_WHAT YOU WILL DO_. Reproduce the lines below exactly. Skip images.

_TASK DATA_.

◆ ◆ ◆ ◆ ◆

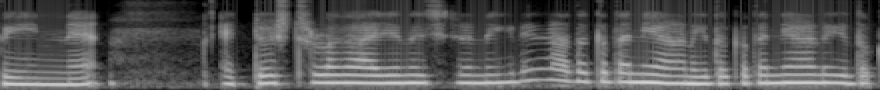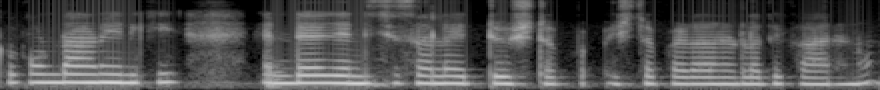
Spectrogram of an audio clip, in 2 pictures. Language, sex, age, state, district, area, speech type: Malayalam, female, 30-45, Kerala, Wayanad, rural, spontaneous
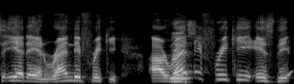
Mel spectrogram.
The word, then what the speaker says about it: Fricke: i'm here with randy frick is that how you say your name real close fricky i pronounce the e on the end you pronounce it and randy freaky a randy freaky is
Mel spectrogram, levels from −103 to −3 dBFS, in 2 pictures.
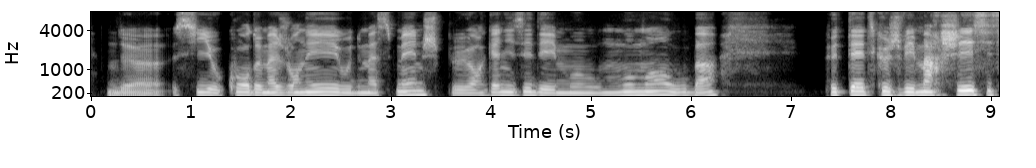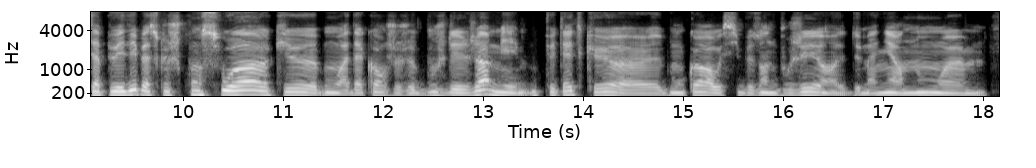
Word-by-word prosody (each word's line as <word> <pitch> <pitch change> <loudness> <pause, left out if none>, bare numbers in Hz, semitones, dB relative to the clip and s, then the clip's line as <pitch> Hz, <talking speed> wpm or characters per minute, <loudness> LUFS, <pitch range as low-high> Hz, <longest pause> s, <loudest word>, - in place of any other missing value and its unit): de - - -7
si 115 -1 0
au 105 -2 -2
cours 120 +4 -1
de 115 - 0
ma 110 0 +2
journée 115 +3 +2
ou 110 -1 -2
de 100 - -6
ma 105 -1 -1
semaine, 130 +4 0
je 130 - 0
peux 105 0 -6
organiser 115 +4 -1
des 105 -3 0
mo 105 -1 -3
moments, 120 +4 +1
où, 115 -1 -2
bah 110 +3 -2 1.1
peut-être 125 +1 +3
que 130 - +3
je 110 -2 -1
vais 120 - +6
marcher 120 +5 +7
si 135 -1 0
ça 125 -2 +1
peut 130 +4 0
aider 140 +4 +4
parce 130 -3 +1
que 130 - -5
je 120 - -3
conçois, 145 +2 +4
heu, - - -5
que, 120 -3 -2
bon, 105 +1 -4
bah, 95 -1 -4
d'accord, 110 +3 -5
je 105 +1 -9
je 100 +1 -7
bouge 105 +3 -7
déjà, 110 +8 +1
mais 110 -5 0
mmh, 120 +4 -8
peut-être 130 +4 -4
que, - - -8 0.6
heu, 95 - -11
mon 105 0 -4
corps 120 +1 -2
a 110 - 0
aussi 105 +2 -2
besoin 105 0 -4
de - - -3
bouger, 105 +5 -3
heu, 105 -2 -5
de 95 -1 -12
manière 100 +1 -2
non, 105 0 -1
hem 95 +1 -7
115 Hz, 190 wpm, -22 LUFS, 105-125 Hz, 1.1 s, marcher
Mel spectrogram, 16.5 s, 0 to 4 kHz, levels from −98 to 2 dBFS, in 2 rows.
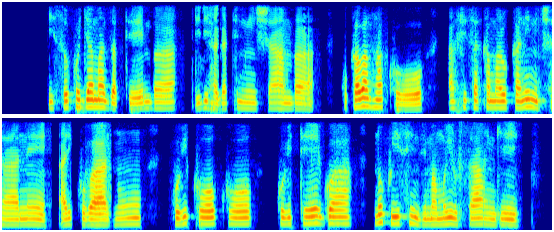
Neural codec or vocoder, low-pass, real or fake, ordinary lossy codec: none; 3.6 kHz; real; AAC, 24 kbps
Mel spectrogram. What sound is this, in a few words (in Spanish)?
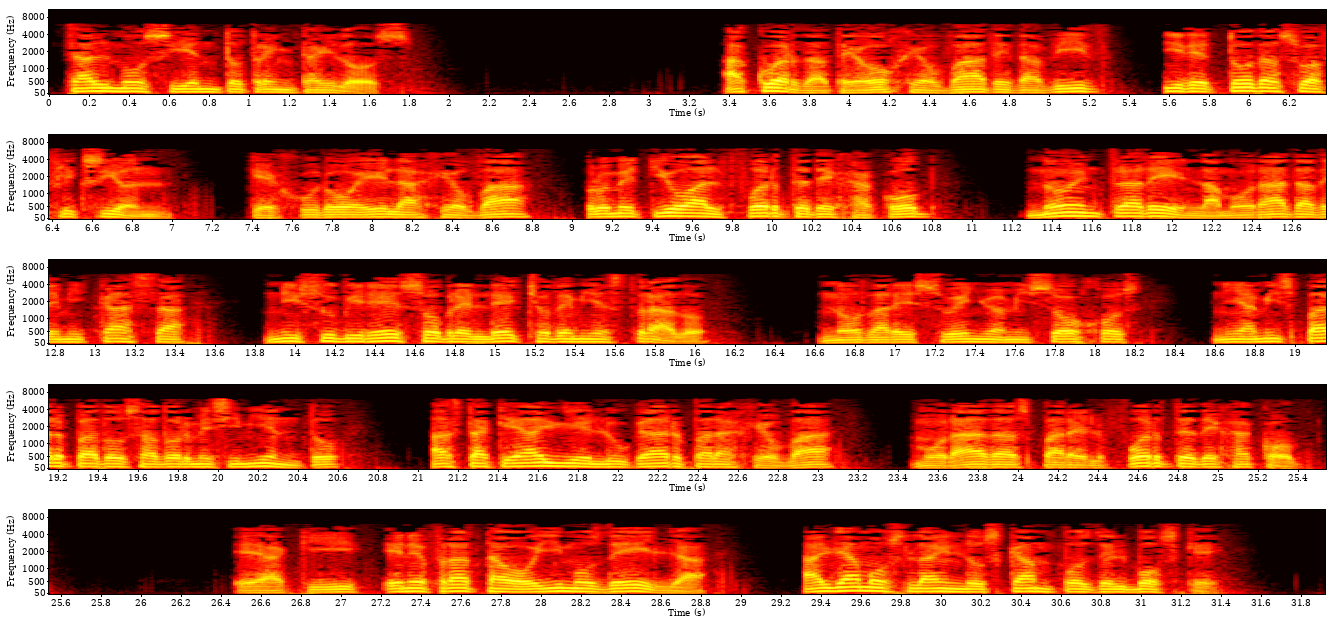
salmos spanish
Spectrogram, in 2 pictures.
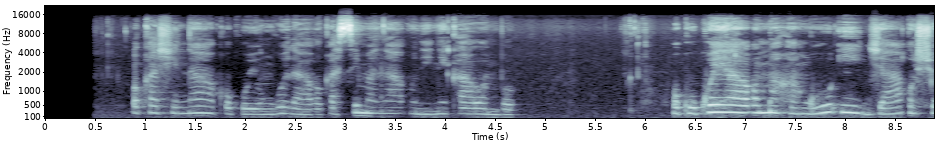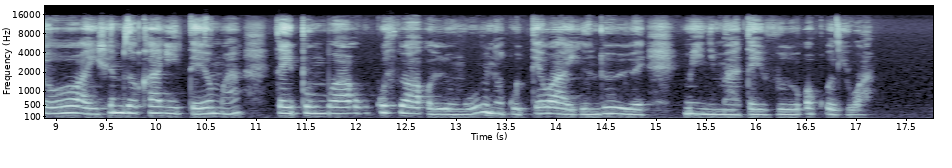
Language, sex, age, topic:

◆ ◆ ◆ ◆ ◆

_ANSWER BELOW_.
Spectrogram of an audio clip, in 2 pictures. Language, sex, age, state, district, area, speech type: Malayalam, female, 30-45, Kerala, Wayanad, rural, spontaneous
Mel spectrogram.
The word, then what the speaker says about it: Fricke: i'm here with randy frick is that how you say your name real close fricky i pronounce the e on the end you pronounce it and randy freaky a randy freaky is
Mel spectrogram, levels from −103 to −3 dBFS, in 2 pictures.
Word-by-word prosody (each word's line as <word> <pitch> <pitch change> <loudness> <pause, left out if none>, bare numbers in Hz, semitones, dB relative to the clip and s, then the clip's line as <pitch> Hz, <talking speed> wpm or characters per minute, <loudness> LUFS, <pitch range as low-high> Hz, <longest pause> s, <loudest word>, - in place of any other missing value and its unit): de - - -7
si 115 -1 0
au 105 -2 -2
cours 120 +4 -1
de 115 - 0
ma 110 0 +2
journée 115 +3 +2
ou 110 -1 -2
de 100 - -6
ma 105 -1 -1
semaine, 130 +4 0
je 130 - 0
peux 105 0 -6
organiser 115 +4 -1
des 105 -3 0
mo 105 -1 -3
moments, 120 +4 +1
où, 115 -1 -2
bah 110 +3 -2 1.1
peut-être 125 +1 +3
que 130 - +3
je 110 -2 -1
vais 120 - +6
marcher 120 +5 +7
si 135 -1 0
ça 125 -2 +1
peut 130 +4 0
aider 140 +4 +4
parce 130 -3 +1
que 130 - -5
je 120 - -3
conçois, 145 +2 +4
heu, - - -5
que, 120 -3 -2
bon, 105 +1 -4
bah, 95 -1 -4
d'accord, 110 +3 -5
je 105 +1 -9
je 100 +1 -7
bouge 105 +3 -7
déjà, 110 +8 +1
mais 110 -5 0
mmh, 120 +4 -8
peut-être 130 +4 -4
que, - - -8 0.6
heu, 95 - -11
mon 105 0 -4
corps 120 +1 -2
a 110 - 0
aussi 105 +2 -2
besoin 105 0 -4
de - - -3
bouger, 105 +5 -3
heu, 105 -2 -5
de 95 -1 -12
manière 100 +1 -2
non, 105 0 -1
hem 95 +1 -7
115 Hz, 190 wpm, -22 LUFS, 105-125 Hz, 1.1 s, marcher
Mel spectrogram, 16.5 s, 0 to 4 kHz, levels from −98 to 2 dBFS, in 2 rows.
Neural codec or vocoder, low-pass, real or fake, ordinary lossy codec: none; 3.6 kHz; real; AAC, 24 kbps
Mel spectrogram. What sound is this, in a few words (in Spanish)?
salmos spanish
Spectrogram, in 2 pictures.
Language, sex, age, topic:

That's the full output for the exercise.